“Basically, the market tested the Fed’s determination to keep rates low for a long time,” said Caron. “They need to make sure that the markets understand that they are seriously on this course for a full and robust recovery, but they also don’t want to be so reluctant that we suddenly price in all kinds of inflation expectations … and prices just climb on it. “
“They want rates to rise for good reason,” he said
Other data for the coming week is ISM manufacturing data for jobless claims on Monday and Thursday, which is important after an unexpected drop in last week’s data.
The profit season is coming to an end, but retailers will be reporting, with Target, Kohl’s and Nordstrom on Tuesday and Costco and BJ’s Warehouse on Thursday.
The annual CERAWeek energy conference lasts all week and includes presentations from industry representatives from Saudi Aramco, Chevron, ConocoPhillips, Total and other countries. The conference has been a pillar of the oil industry for more than three decades.
Calendar for the week ahead
Merits: Zoom video, MBIA, Ambac Financial, Hilton Grand Vacations, Inovio Pharma, Perrigo, Boingo Wireless, Tegna

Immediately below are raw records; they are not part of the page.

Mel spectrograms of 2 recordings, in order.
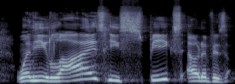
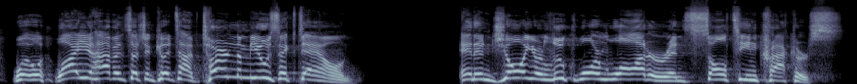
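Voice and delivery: a higher, scolding killjoy God voice; mock stingy God; 7 semitones higher than usual. Preacher mocks a killjoy God to the congregation, higher and scolding. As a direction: nag like a spoilsport deity.

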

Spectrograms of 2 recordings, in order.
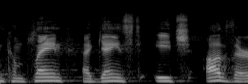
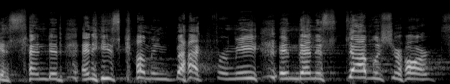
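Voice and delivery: preaching at full force; 9 semitones higher, 11 dB louder than usual. Real, not acted. Preacher building to a peak before the congregation, loud and high. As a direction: drive the congregation to resolve, building.

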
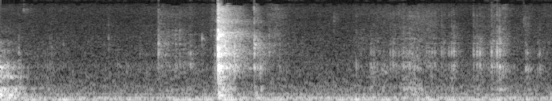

9:00 a.m. John Williams, President of the New York Fed
9:05 a.m. Fed Governor Lael Brainard
9:45 am Manufacturing PMI
10:00 am ISM production
10:00 a.m. construction costs
2:00 p.m. Raphael Bostic, Atlanta Fed President
Merits: Target, Box, Hewlett Packard Enterprise, Nordstrom, Ross Stores, International Game Technologies, AutoZone Kohls, Abercrombie and Fitch, Hovnanian
1:00 p.m. Fed Governor Lael Brainard
2:00 p.m. Mary Daly, San Francisco Fed President
Merits: Wendys, Dollar Tree, Brown-Forman, Vivendi, Splunk, Marvell Tech, Snowflake, Vroom, American Eagle Outfitters
8:15 am ADP employment
9:45 a.m. Services PMI
10:00 a.m. Philadelphia Fed President Patrick Harker
10:00 am ISM services
12:00 pm Raphael Bostic, Atlanta Fed President
1:00 p.m. Charles Evans, President of the Chicago Fed
2.00 p.m. Beige book
Merits: Broadcom, Costco, BJs Wholesale, Gap, Burlington Stores, Ciena, Michaels Cos, IMAX, Kroger, Cooper Cos
8:30 am Initial jobless claims
8:30 a.m. Productivity and Costs
10:00 a.m. factory orders
12:05 p.m. Fed Chairman Jerome Powell
Merits: Large quantities
8:30 a.m. employment
8:30 a.m. international trade
3 p.m. consumer credit
3:00 p.m. Bostic from Atlanta Fed